HE's the feathered pet whose screeching and squawking from his cage certainly didn't endear him to some family members.
But today Bob the African grey parrot has been hailed a hero after he saved the lives of three members of the Hall family when fire ripped through their home.
It was the three-year-old tropical bird's frantic squawking that alerted them to the flames and smoke.
Francis Hall and his sons Trevor and Sam scrambled to safety after first rescuing their lifesaver by carrying his cage into the garden.
They were only a couple of minutes from death as the lethal smoke filled their terraced house.
Now Bob could be set for his reward for his life-saving - a female companion.
Francis, 59, told the Daily Echo last night: "The first thing I knew was Sam shouting the house was on fire. Bob's squawking had woken him.
"Bob doesn't say a lot. He wolf whistles and makes all sorts of weird noises. He sometimes says his own name. But when he feels threatened he makes a very loud squawk."
The parrot, who cost £500, is in line for ample reward for his efforts. Francis said: "I'm definitely going to get him a treat, some new toys, a swing, a bell and a mirror.
"It might be the right time to get him a mate. I've been thinking about an outdoor cage. Now the house is having to be re-done, this might be the time to do it."
The drama happened in Pilchards Avenue, Fair Oak, near Eastleigh, at around 6.25am yesterday when fire broke out in the kitchen, possibly in the microwave.
The fire crept unnoticed through the kitchen before Bob in the living room became alerted to the choking smoke.
His increasingly frantic screeching alerted Sam, the only family member to sleep with his bedroom door open. Sam woke and roused his father who rescued Bob as Sam woke his older brother, Trevor.
Francis and Sam suffered serious smoke inhalation and were given oxygen outside the house before being taken to hospital by ambulance for a check-up. Trevor also suffered smoke inhalation but did not need to go to hospital.
The crews took about 20 minutes to douse the flames and about a further hour to clear the smoke.
Crews from Botley and Eastleigh attended the blaze which wrecked most of the ground floor.

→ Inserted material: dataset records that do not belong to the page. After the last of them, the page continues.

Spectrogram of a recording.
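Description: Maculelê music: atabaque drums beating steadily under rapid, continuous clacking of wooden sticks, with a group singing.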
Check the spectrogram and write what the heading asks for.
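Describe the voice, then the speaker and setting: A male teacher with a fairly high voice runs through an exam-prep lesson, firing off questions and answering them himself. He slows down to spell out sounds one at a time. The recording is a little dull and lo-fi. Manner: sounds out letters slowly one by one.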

Sam, 18, a storeman, said: "I used to find Bob very annoying with his growling and squawking. But not now. He is a legend. He saved our lives. We just got out in time."
Trevor, 40, a warehouse operator, said: "To say we are lucky is an under-statement. It's devastating really."

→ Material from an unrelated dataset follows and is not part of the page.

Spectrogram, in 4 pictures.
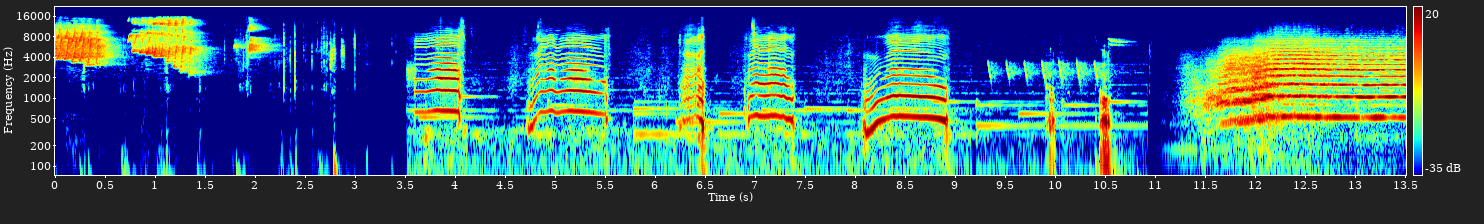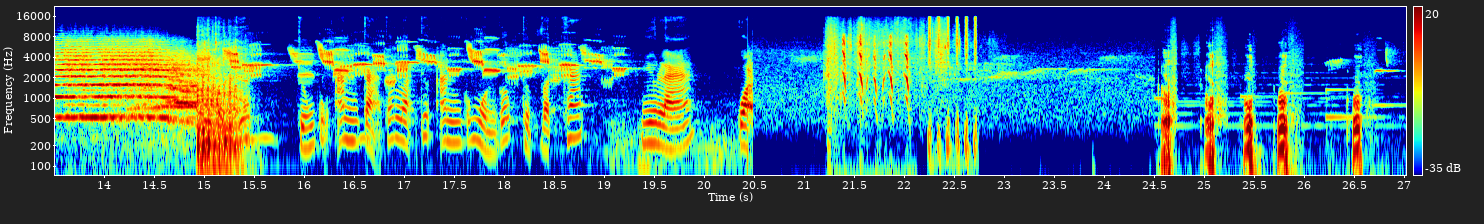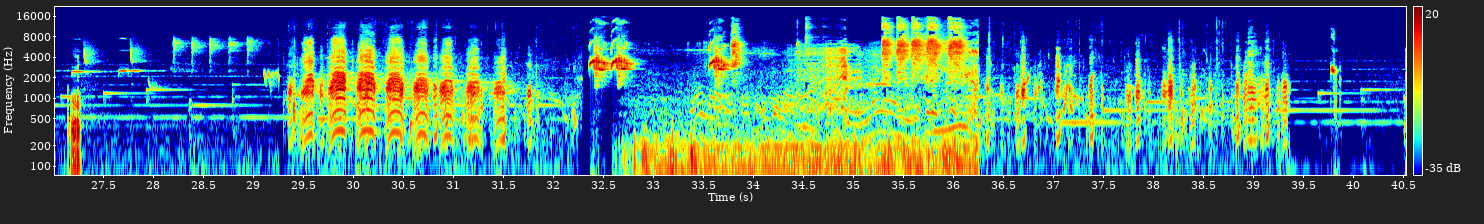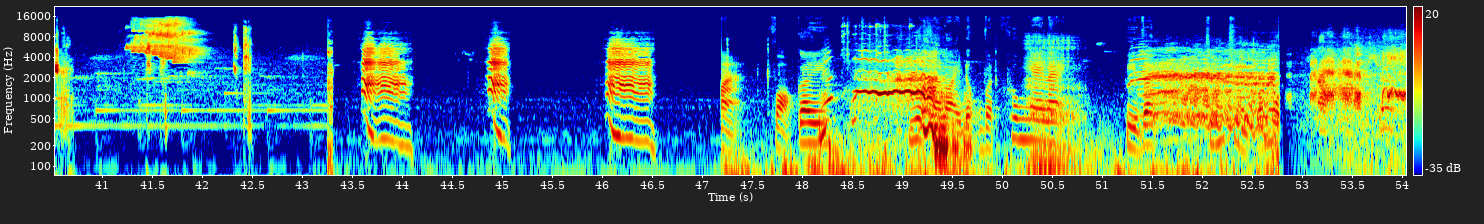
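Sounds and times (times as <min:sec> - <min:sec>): quiet background music: 0:03.5 - 0:11.0, 0:24.5 - 0:32.3, 0:35.9 - 0:43.5
kitten mewing: 0:03.6 - 0:05.6, 0:06.2 - 0:07.4, 0:08.1 - 0:09.0
macaws squawking: 0:03.6 - 0:05.6, 0:06.2 - 0:07.4, 0:08.1 - 0:09.0, 0:24.6 - 0:27.9, 0:29.1 - 0:32.8, 0:34.6 - 0:39.9, 0:40.5 - 0:42.6, 0:43.6 - 0:44.2, 0:44.8 - 0:45.2, 0:46.0 - 0:46.6, 0:51.3 - 0:54.0
music notes: 0:36.3 - 0:43.3.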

He praised the actions of the fire service and the Red Cross who swiftly provided clothing.
Bob is named after Francis's father who died about three years ago. Bob served in the Royal Hampshire Regiment during World War Two and was a prisoner of war in Italy.
Francis said: "That was the reason we called the parrot Bob because of my father. That is why he means so much to me, having lost my father three years ago. My dad's namesake saved the day. Maybe he was looking down on us."
A fire service spokesman said: "The Halls were extremely lucky to have a parrot to indicate danger. It shows the importance of everyone checking their detectors."
The service offers free home fire safety visits when personnel will risk assess people's properties. Ring 023 8062 6809.